Smelly landfill told to cough up £32,500
07 November 2007
A Ware landfill run by Biffa Waste Services has been slapped with a £32,500 bill after an Environment Agency investigation into smells and odours reported by families on a nearby housing estate.
Biffa Waste Services were found guilty of four counts of breaching their Pollution Prevention and Control (PPC) licence and fined £20,000. The company was also ordered to pay £12,500 costs by Hertford Magistrates on Tuesday 6 November.
Westmill Landfill opened in the early 1980's accepting household, commercial and industrial waste, regulated by the Environment Agency. The first section of the quarry was filled by the summer of 2004 and tipping moved to the next site under a new PPC licence.
However, calls to the Environment Agency began just six days after tipping began in the next section of the quarry in July 2004, with residents on the Vicarage Estate describing the smell as 'like standing behind a dustcart'.
An Environment Agency officer attended the site and substantiated the claims. Initially the Environment Agency worked with Biffa, putting together a plan to improve the site and reduce the impact on the residents. However, with complaints still high, the Environment Agency issued the site with an Enforcement Notice in November 2004. This required them to prevent odours polluting the environment or a serious detriment to the amenity of the locality
Complaints continued as the site received around 90 lorries every day - tipping up to 1,000 tonnes of waste. With no improvement after the Enforcement Notice had expired, the decision was taken that a prosecution was the only course of action left.
The case has taken many hearings through the courts with the company pleading not guilty. The first case, in April 2006, was dismissed by the judge. However, the Environment Agency appealed to the Queens Bench Division of the High Court on 12 December 2006 who found in the Environment Agency's favour, with a retrial ordered at Hertford Magistrates.
Environment Agency Officer Clare Richards said: "This is a great result for the environment and local community, and has been achieved by more than three years persistent hard work by the Environment Agency.
"The site has caused misery for many people living on the Vicarage Estate and I have often had residents phone up in tears, frustrated both at the ongoing effect on their lives and at the continual delays in bringing our case to court.
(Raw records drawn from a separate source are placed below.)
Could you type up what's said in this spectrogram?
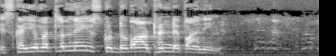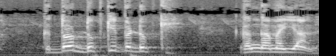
इसका ये मतलब नहीं, उसको डुबाओ ठंडे पानी में। कि दो डुबकी पे डुबकी, गंगा मैया में।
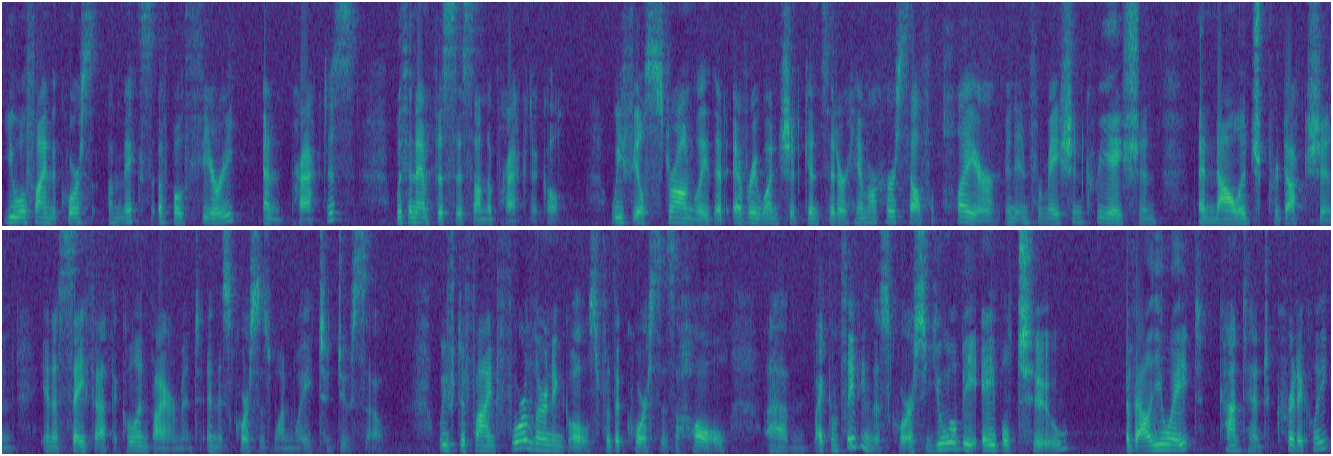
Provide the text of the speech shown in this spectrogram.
You will find the course a mix of both theory and practice with an emphasis on the practical. We feel strongly that everyone should consider him or herself a player in information creation and knowledge production in a safe, ethical environment, and this course is one way to do so. We've defined four learning goals for the course as a whole. Um, by completing this course, you will be able to evaluate content critically,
However, it has been worth the effort and I believe this will act as an incentive to other operators to take better care of their local environment and community."